Who taught you to write tests?

Can a test capture how well you understand something?

I’m not talking about the massive standardized tests that are making us crazy right now. Just the humble classroom test, written by a teacher to evaluate how well a student is doing in class. The kind of test that forms a grade, then a transcript. Then a GPA and a college decision.

Most of the tests I remember from my school days were absurd.

The consumer education final, which we also took as a pre-test. That test was so easy I earned a B+ based on common sense, and I couldn’t believe my high school still made me take the course. And yet, I did learn things in the class.

Every physics test. Those tests were ridiculously hard, and they had almost nothing to do with what we had learned in class. I think my teacher actually forgot what he had taught us when he wrote them.

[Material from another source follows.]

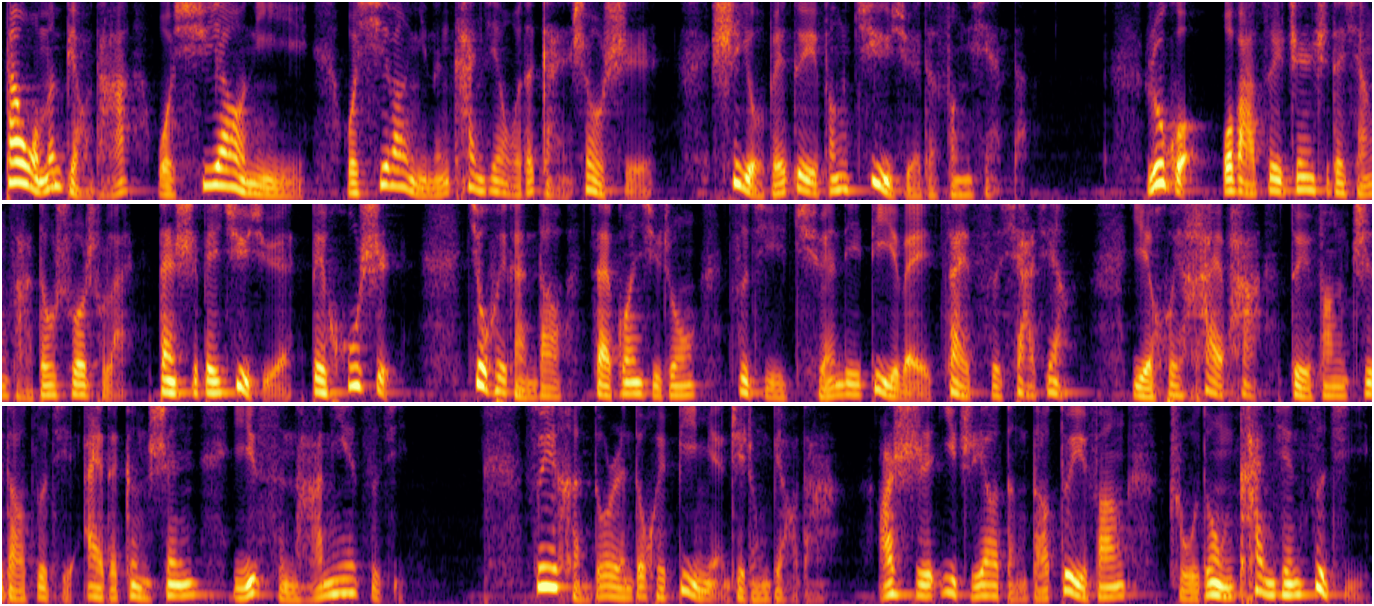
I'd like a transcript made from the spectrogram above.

And the English tests that expected us to have the “right” interpretation of symbolism and allusions? I still don’t believe there are right answers to those questions. There shouldn’t be.

Writing tests that capture the essence of what students know is an art form, and we are not well prepared to do it. The thoughtful conversations about test-writing when I got my license? Non-existent. The guidance from my supervising teacher? Similarly lacking.

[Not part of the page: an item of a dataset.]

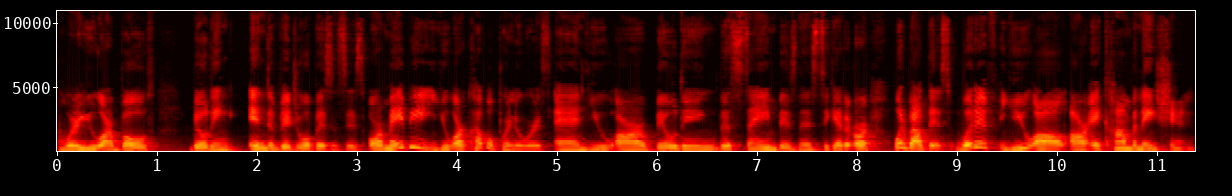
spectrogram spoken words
where you are both building individual businesses or maybe you are couplepreneurs and you are building the same business together or what about this? What if you all are a combination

Most teachers I knew when I was starting out just took questions from the textbook test bank. Sometimes they aligned to what happened in class, and sometimes not. Sometimes the wording was clear, and sometimes not.

It wasn’t until a few years ago, when I was trained in “Understanding by Design,” that I started thinking seriously about test design. The tests we write count for a lot. Tests are the summative feedback that tell our students and their parents whether they “get it” or not. They are part of the signal that tells others — like colleges, scholarship sponsors and even insurance companies — what to expect from a student. It is crucial that we do this well.  

What should we know about test-writing that we don’t learn in school?

  1. No test is a perfect instrument. Your best bet is to diversify, like picking a stock portfolio. Use some multiple choice and also some essay questions. Let students use notes on some tests but not on others. Make some tests oral, if you can. Students who perform well on all of these definitely know their stuff. Students who struggle with one form of testing will have other opportunities to shine.
  2. Backwards design makes sense. Think about what students need to know and what you will expect them to do. Have your test in mind while you develop your curriculum. This sounds like “teach to the test,” but that’s an false simplification. If I want students to know how to use measures of central tendency (mean, median, mode), then I should write questions that deeply probe their understanding of these concepts. And I should teach in a way that will help them answer all of those kinds of questions.
  3. Write questions at different levels of Bloom’s taxonomy. Tests should include simple questions that nearly everyone can answer (like definitions) as well as challenging questions that signal deep understanding. “What is a median?” is a very different question from “In what circumstances is the median a more accurate measure than a mean?” or “Which measure of central tendency should be used when evaluating the typical household income, and why?”
  4. Every question is important. Think about what you are asking and how it is phrased, and never ask a throwaway question (or include a throwaway distracter). Emphasize the most important concepts, not just the ones that are easiest to test, and be sure the emphasis of your test aligns with what is emphasized in the class.
  5. Use neutral language. Don’t write test questions that unfairly assume prior knowledge. If you want to see how completely unfair and culture-specific tests can be, try this World War I IQ test.
  6. Use test performance to evaluate yourself. If my students do badly on a test, it reflects on them. Maybe they didn’t study. But it also reflects on me, and I need to use the test data to figure out how to teach better. What are they missing? Did I explain it well enough? Does the test use terminology they can understand or reason out?

Writing tests that truly reflect our students’ understanding is difficult, but if we can do it well, it helps build trust between teachers, students and parents. Clear expectations and clear measurement signal students’ what they need to do, and they are more likely to buy in.